Since I can’t seem to get to sleep tonight (had caffeine today and I just can’t tolerate it anymore), I decided to get up and do something I’ve been meaning to do for several weeks, and that’s get on here and talk about my current quilting project.
I’ve been hard at work for the last several months on a gift for Christmas, except that it will only be a top by then, will not be quilted. Oh well, such is life.
This is a two-block quilt, designed by Glad Creations and the pattern is called Faceted Jewels. I’d be curious to know if these blocks are “traditional” and the pairing of them is the original design, or if the blocks are also original. Anybody know?
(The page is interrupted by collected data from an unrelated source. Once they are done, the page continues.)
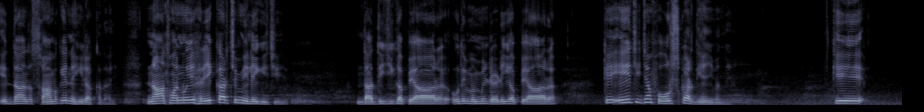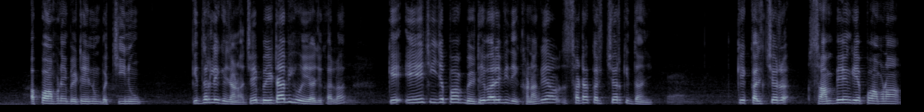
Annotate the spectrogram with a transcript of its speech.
ਇਦਾਂ ਸਾਂਭ ਕੇ ਨਹੀਂ ਰੱਖਦਾ ਜੀ। ਨਾ ਤੁਹਾਨੂੰ ਇਹ ਹਰੇਕ ਘਰ 'ਚ ਮਿਲੇਗੀ ਚੀਜ਼। ਦਾਦੀ ਜੀ ਦਾ ਪਿਆਰ, ਉਹਦੇ ਮੰਮੀ ਡੈਡੀ ਦਾ ਪਿਆਰ, ਕਿ ਇਹ ਚੀਜ਼ਾਂ ਫੋਰਸ ਕਰਦੀਆਂ ਜੀ ਬੰਦੇ। ਕਿ ਆਪਾਂ ਆਪਣੇ ਬੇਟੇ ਨੂੰ, ਬੱਚੀ ਨੂੰ ਕਿੱਧਰ ਲੈ ਕੇ ਜਾਣਾ? ਚਾਹੇ ਬੇਟਾ ਵੀ ਹੋਏ ਅੱਜ ਕੱਲ੍ਹ, ਕਿ ਇਹ ਚੀਜ਼ ਆਪਾਂ ਬੇਟੇ ਬਾਰੇ ਵੀ ਦੇਖਣਾ ਕਿ ਸਾਡਾ ਕਲਚਰ ਕਿੱਦਾਂ ਜੀ। ਕਿ ਕਲਚਰ ਸਾਂਭੇਂਗੇ ਆਪਾਂ ਆਪਣਾ,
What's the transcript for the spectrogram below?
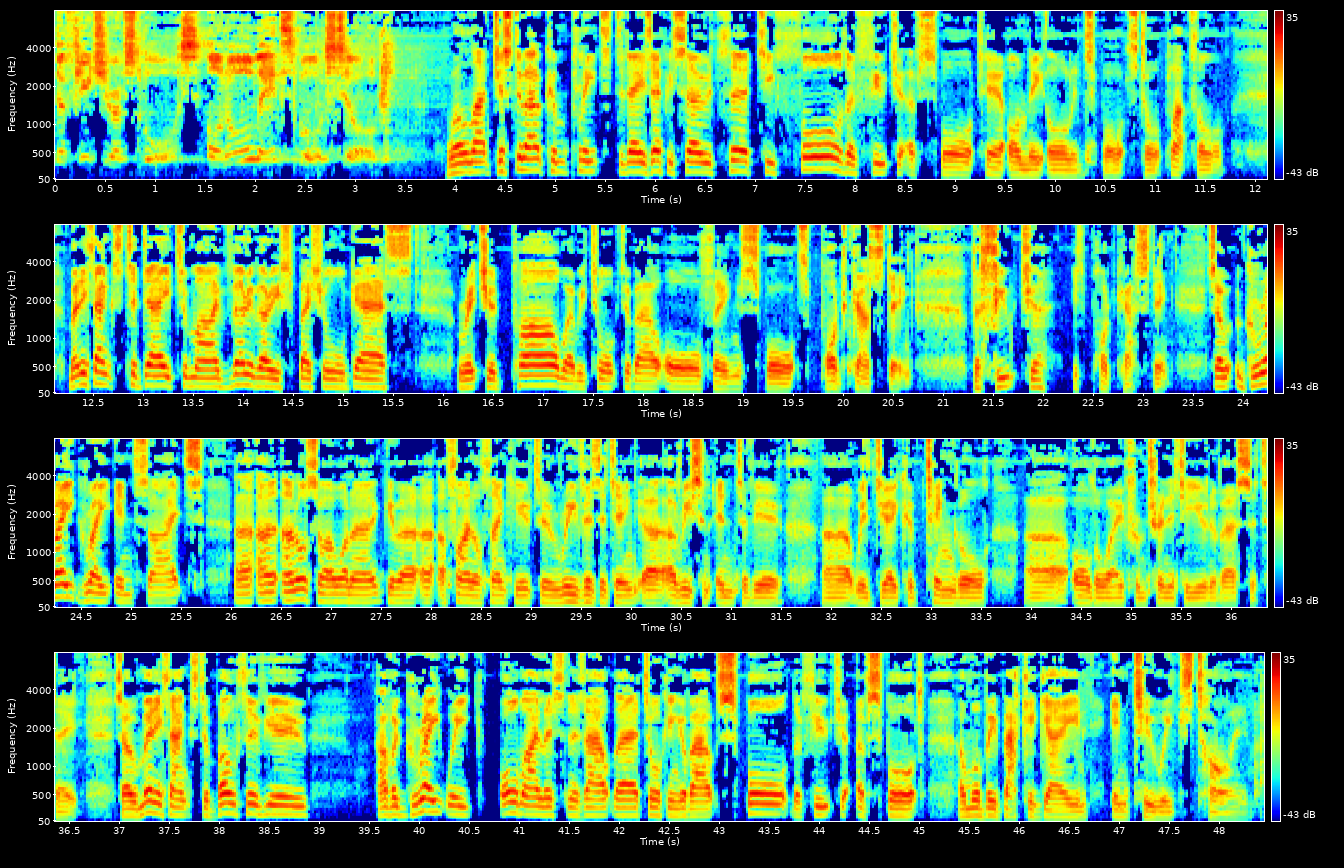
The future of sports on All In Sports Talk. Well, that just about completes today's episode 34, The Future of Sport, here on the All In Sports Talk platform. Many thanks today to my very, very special guest, Richard Parr, where we talked about all things sports podcasting. The future is podcasting. So great, great insights. Uh, and also I want to give a, a, final thank you to revisiting uh, a recent interview uh, with Jacob Tingle, uh, all the way from Trinity University. So many thanks to both of you. Have a great week, all my listeners out there talking about sport, the future of sport, and we'll be back again in two weeks' time.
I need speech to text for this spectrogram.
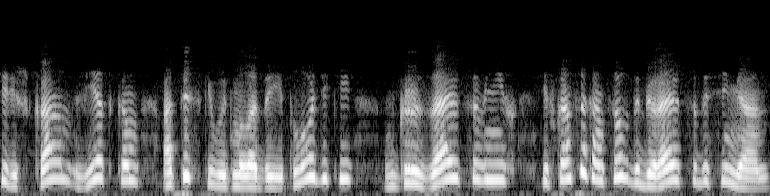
черешкам, веткам, отыскивают молодые плодики, вгрызаются в них и в конце концов добираются до семян.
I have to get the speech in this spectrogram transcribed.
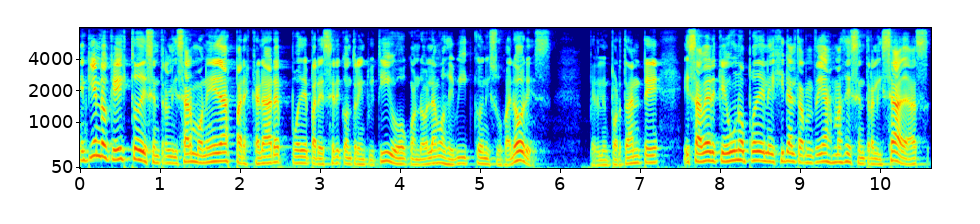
Entiendo que esto de centralizar monedas para escalar puede parecer contraintuitivo cuando hablamos de Bitcoin y sus valores. Pero lo importante es saber que uno puede elegir alternativas más descentralizadas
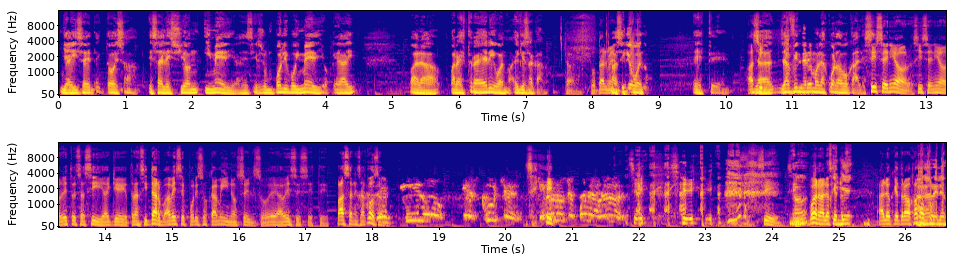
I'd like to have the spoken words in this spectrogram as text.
y ahí se detectó esa, esa lesión y media, es decir, es un pólipo y medio que hay para, para extraer y bueno, hay que sacarlo. Claro, totalmente. Así que bueno, este, Así- ya, ya afinaremos las cuerdas vocales. Sí, señor, sí, señor. Esto es así. Hay que transitar a veces por esos caminos, Celso. ¿eh? A veces este, pasan esas cosas. Escuchen. Sí. Si no, no se puede hablar. Sí, sí, sí. sí. ¿No? Bueno, a los, que, Así que- a los que trabajamos Hagan con- el,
This is the first block I worked on. I made all the 4 patches the normal way, but I made the “Peaky and Spike” units and the “square in a square” unit by paper piecing. I hadn’t done much PPing in the past; on one project that’s still unfinished I designed an impossible border in Electric Quilt and the only way to sew it sanely was by PPing and I tried Judy Mathieson’s freezer paper method, it was ok. This time I decided to try Carol Doak’s method, which is more traditional. I really enjoyed it! I especially like how my little units came out perfect. The Faceted Jewels pattern calls for the Tri-Recs ruler to make “Peaky and Spike” and I bought it, but I would not have been happy making this block that way.
This is the second block. This time, I used Thangles for the half-square triangles and I am in love! I will never make HSTs without them again. I made the flying geese units by PPing. This was a little more challenging for me as I used triangle patches instead of squares and rectangles. Placement of the triangles needs to be a little more precise, but I did a couple of test blocks and by the time I’d done one or two “real” ones, had it down pat. Thanks to Carol Doak’s DVD, she gives an important tip on how to line those up.
So here is a sneak peak of the project, ready for borders:
I fell in love with the secondary design these two blocks create when put together.
After Christmas, I’ll share the border and backing fabric with you, it’s too darn cute!